Content starts

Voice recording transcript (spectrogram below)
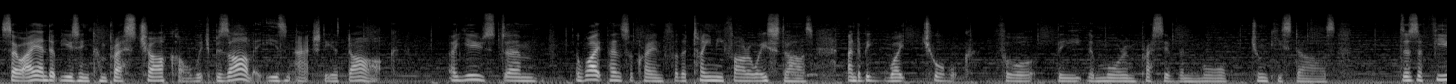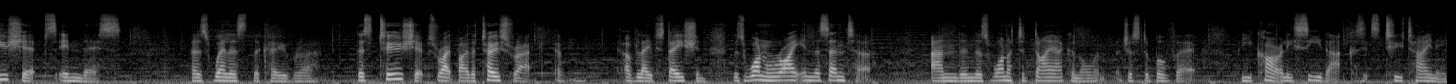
So I end up using compressed charcoal, which bizarrely isn't actually as dark. I used um, a white pencil crayon for the tiny faraway stars and a big white chalk for the, the more impressive and more chunky stars. There's a few ships in this, as well as the Cobra. There's two ships right by the toast rack of, of Lave Station. There's one right in the centre, and then there's one at a diagonal just above it. You can't really see that because it's too tiny.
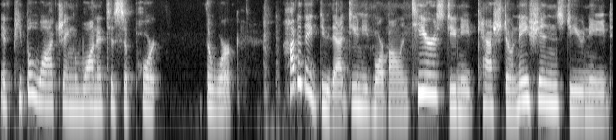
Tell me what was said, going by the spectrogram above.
if people watching wanted to support the work, how do they do that? Do you need more volunteers? Do you need cash donations? Do you need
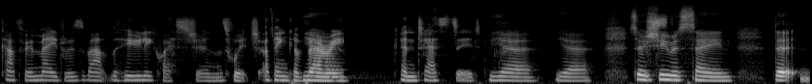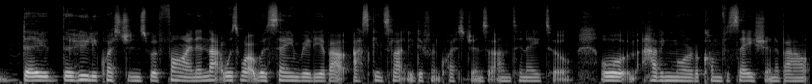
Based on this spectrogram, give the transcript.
Catherine made was about the Whooley questions, which I think are yeah. very contested. Yeah, yeah. So it's... she was saying that the the Whooley questions were fine, and that was what I was saying really about asking slightly different questions at antenatal, or having more of a conversation about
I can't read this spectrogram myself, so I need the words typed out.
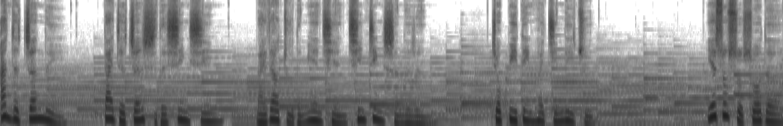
按着真理，带着真实的信心来到主的面前亲近神的人，就必定会经历主。耶稣所说的，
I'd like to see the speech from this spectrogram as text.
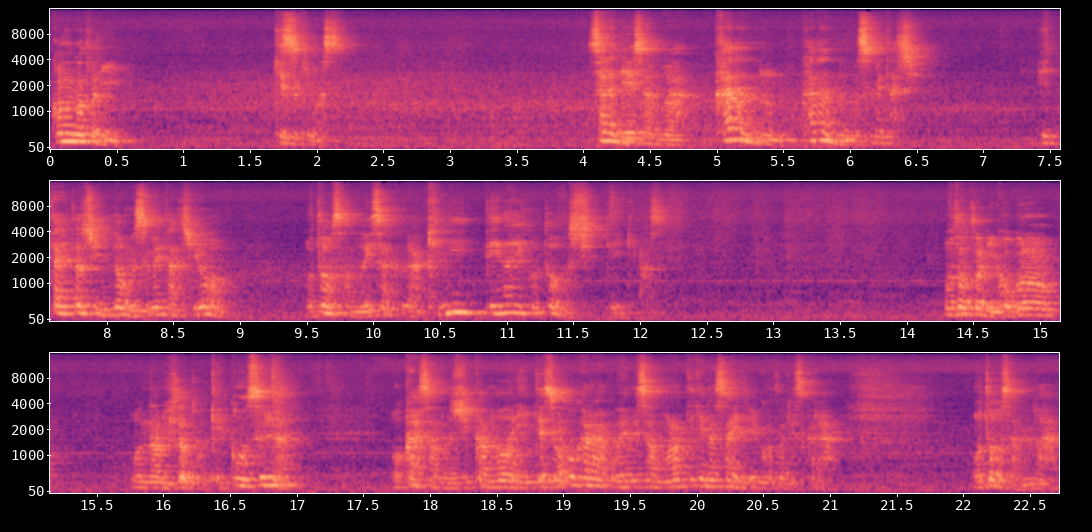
このことに気づきます。さらにエサグはカナンのカナンの娘たち。ヒッタイト人の娘たちをお父さんのイサクが気に入っていないことを知っていきます。弟にここの女の人と結婚するな。お母さんの実家の方に行ってそこからお嫁さんもらってきなさいということですからお父さんは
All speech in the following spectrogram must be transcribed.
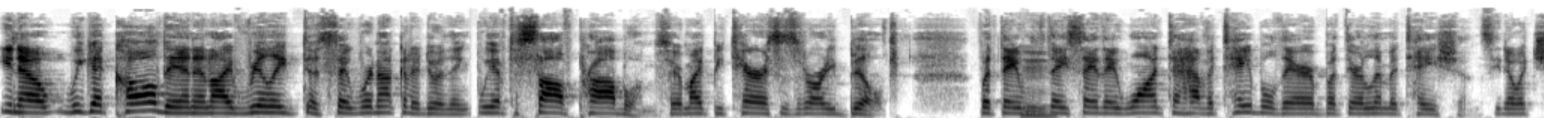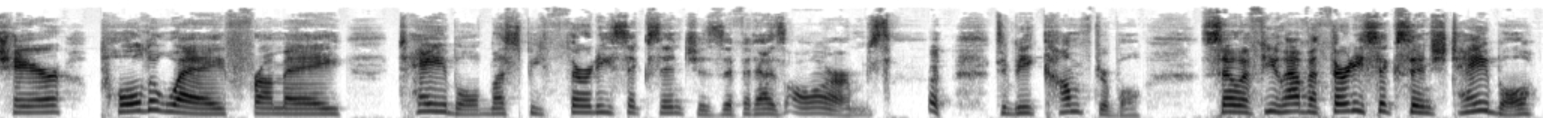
you know, we get called in, and I really just say we're not going to do anything. We have to solve problems. There might be terraces that are already built, but they Hmm. they say they want to have a table there, but there are limitations. You know, a chair pulled away from a table must be 36 inches if it has arms to be comfortable. So if you have a 36 inch table,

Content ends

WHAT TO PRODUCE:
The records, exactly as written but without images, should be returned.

EXERCISE RESPONSE:
Voice recording transcript (spectrogram below)
So I end up using compressed charcoal, which bizarrely isn't actually as dark. I used um, a white pencil crayon for the tiny faraway stars and a big white chalk for the, the more impressive and more chunky stars. There's a few ships in this, as well as the Cobra. There's two ships right by the toast rack of, of Lave Station. There's one right in the centre, and then there's one at a diagonal just above it. You can't really see that because it's too tiny.
Tell me what was said, going by the spectrogram above.
if people watching wanted to support the work, how do they do that? Do you need more volunteers? Do you need cash donations? Do you need
Based on this spectrogram, give the transcript.
Catherine made was about the Whooley questions, which I think are yeah. very contested. Yeah, yeah. So it's... she was saying that the the Whooley questions were fine, and that was what I was saying really about asking slightly different questions at antenatal, or having more of a conversation about
I can't read this spectrogram myself, so I need the words typed out.
按着真理，带着真实的信心来到主的面前亲近神的人，就必定会经历主。耶稣所说的，
I'd like to see the speech from this spectrogram as text.
このことに気づきます。さらにエサグはカナンのカナンの娘たち。ヒッタイト人の娘たちをお父さんのイサクが気に入っていないことを知っていきます。弟にここの女の人と結婚するな。お母さんの実家の方に行ってそこからお嫁さんもらってきなさいということですからお父さんは
All speech in the following spectrogram must be transcribed.
you know, we get called in, and I really just say we're not going to do anything. We have to solve problems. There might be terraces that are already built, but they Hmm. they say they want to have a table there, but there are limitations. You know, a chair pulled away from a table must be 36 inches if it has arms to be comfortable. So if you have a 36 inch table,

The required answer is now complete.